WHAT TO DO: In your copy, drop the images and return each record exactly as it stands.

(Stored entries)
··········
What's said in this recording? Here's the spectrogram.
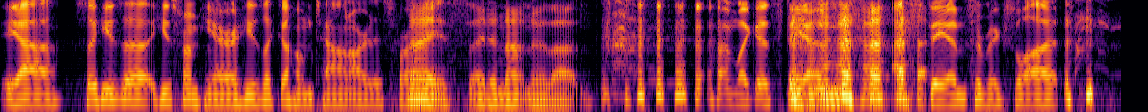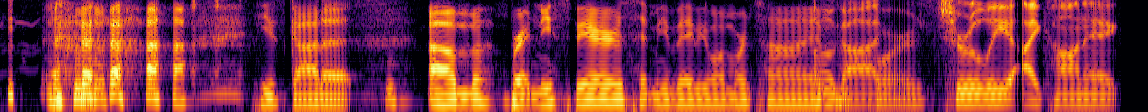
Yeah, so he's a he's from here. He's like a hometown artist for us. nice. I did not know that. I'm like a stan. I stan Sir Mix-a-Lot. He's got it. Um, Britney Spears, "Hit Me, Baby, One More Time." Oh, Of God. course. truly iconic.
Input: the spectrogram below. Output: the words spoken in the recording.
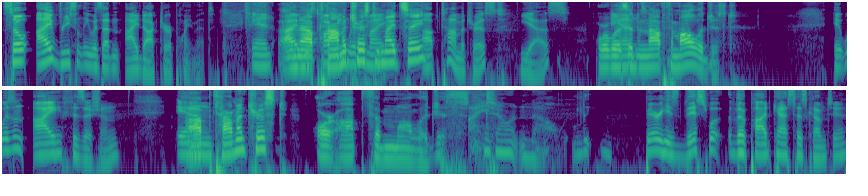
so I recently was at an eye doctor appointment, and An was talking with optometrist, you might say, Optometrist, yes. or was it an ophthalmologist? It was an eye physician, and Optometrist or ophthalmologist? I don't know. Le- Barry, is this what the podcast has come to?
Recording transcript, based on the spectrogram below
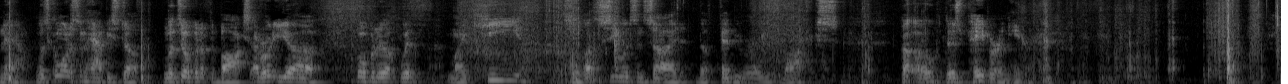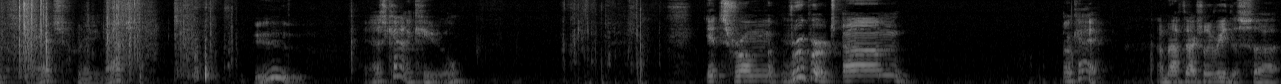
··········
TASK SOLUTION:
What's said in this recording? Here's the spectrogram.
Yeah, so he's a he's from here. He's like a hometown artist for us. nice. I did not know that. I'm like a stan. I stan Sir Mix-a-Lot. He's got it. Um, Britney Spears, "Hit Me, Baby, One More Time." Oh, Of God. course. truly iconic.
Input: the spectrogram below. Output: the words spoken in the recording.
so I recently was at an eye doctor appointment, and An was talking with optometrist, you might say, Optometrist, yes. or was it an ophthalmologist? It was an eye physician, and Optometrist or ophthalmologist? I don't know. Le- Barry, is this what the podcast has come to?
Recording transcript, based on the spectrogram below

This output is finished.